Pakoras, also called pakodas, are a type of donut made from a vegetable coated in a spicy batter that is then fried and then served with a tamarind sauce, chutney, or raita. The most common flour for the dough is chickpea flour (gram flour) and spices can include cilantro, fenugreek, and chili peppers. They are often served as an aperitif or as a snack with tea.
Here, blogger Shruthi Baskaran coats collard greens, red onion and jalapeÃ±o in a spicy paste with garlic powder, chili powder and turmeric.
âDiwali is usually synonymous with pakoras in my house.
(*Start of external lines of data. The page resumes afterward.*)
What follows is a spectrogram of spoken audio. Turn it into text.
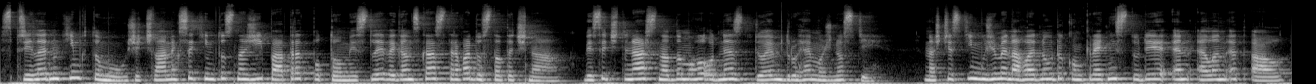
S přihlédnutím k tomu, že článek se tímto snaží pátrat po tom, jestli je veganská strava dostatečná, by si čtenář snadno mohl odnést dojem druhé možnosti. Naštěstí můžeme nahlédnout do konkrétní studie N. Allen et al.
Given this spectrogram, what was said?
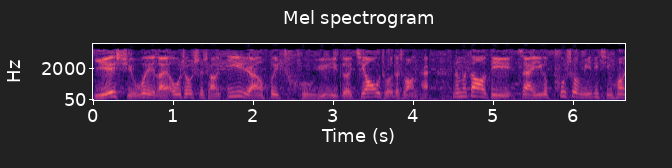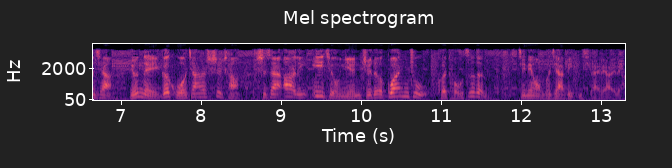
也许未来欧洲市场依然会处于一个焦灼的状态。那么，到底在一个扑朔迷离情况下，有哪个国家的市场是在二零一九年值得关注和投资的呢？今天我们和嘉宾一起来聊一聊。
Usually my mother would pick a few vegetables (onions, cabbage, peppers) and make a dough with chickpea flour and fry them, âsays Baskaran, who runs the Urban Farmie food blog. âThe great thing about pakoras is that they are already vegan (and gluten-free!), Super quick to prepare, and a good snack to enjoy with the family (with a dozen other snacks and sweets, of course!). “
Get the recipe here.
The use of paan, a preparation of betel leaves combined with garnishes, dates back thousands of years in India as well as Southeast Asia. Paanwalas, or paan makers, sell paan in street carts, combined with toppings such as areca nut, candied fruit, cardamom, raisins, and toasted coconut. But in this festival-ready recipe, blogger Srividhya Manikandan incorporates the flavors of the iconic dessert into a vegan vanilla sponge cake.
âPaan is very popular in India and we make it with paan leaves – betel leaves – with various garnishes. And this filling differs region by region. We usually serve paan after meals to refresh the mouth, âsays Manikandan, the blogger behind Vidhya’s Home Cooking.
âI love paan so much and wanted to incorporate the flavor into desserts. The first recipe that came to my mind was cake, âshe says. “Enjoy this Diwali with a delicious vegan fusion cake infused with the flavors of paan!” This chewy and spongy cake is so tasty and definitely a crowd pleaser.
Get the recipe here.
Known as chivda or poha chivda, this popular tea time snack is packed with spices and textures. The mixture begins with a base of poha (flattened rice) and can include mixtures such as fried lentils, nuts, seeds, fried onions, puffed rice, and curry leaves.
âMy poha chivda recipe has savory, salty and sweet flavors and is made with flattened rice flakes, dried fruits, peanuts, spices and seasonings. This popular snack is prepared in many homes during Diwali, especially in the Indian state of Maharashtra, âsays Dassana Amit, blogger at Dassana’s Veg Recipes.
She adds, âI like making this snack for Diwali because it is easy and can be personalized as you like. You can make a healthy version by simply roasting or broiling the rice flakes and nuts, or you can make a rich fried version by frying the rice flakes and nuts. You can also make it sweeter or spicier.
Get the recipe here.
These bite-sized treats are the ultimate Diwali mithai – the Hindu word for a candy made from flour, milk, sugar and nuts flavored with rosewater, saffron and cardamom. Gulab jamun are like balls of donuts dipped in syrup flavored with cardamom. Traditionally, they include mawa (powdered milk), but in this recipe, blogger and cookbook author Richa Hingle uses ground pistachios and almonds instead. They can be made in an aebleskiver pan, a Danish cast iron skillet used for making pastries, or you can fry them until golden brown.
âGulab jamuns, hot, melt-in-your-mouth sweet donuts that you’ll crave even after it’s all gone, are the perfect Diwali dessert,â Hingle explains. âThe cooler weather around the festival calls for warm, rich and sweet cravings, which is exactly what these jamuns satisfy. Often served between meals or after a spicy dinner, gulab jamuns can be served as is or with rabri to make them more decadent.
Get the recipe here.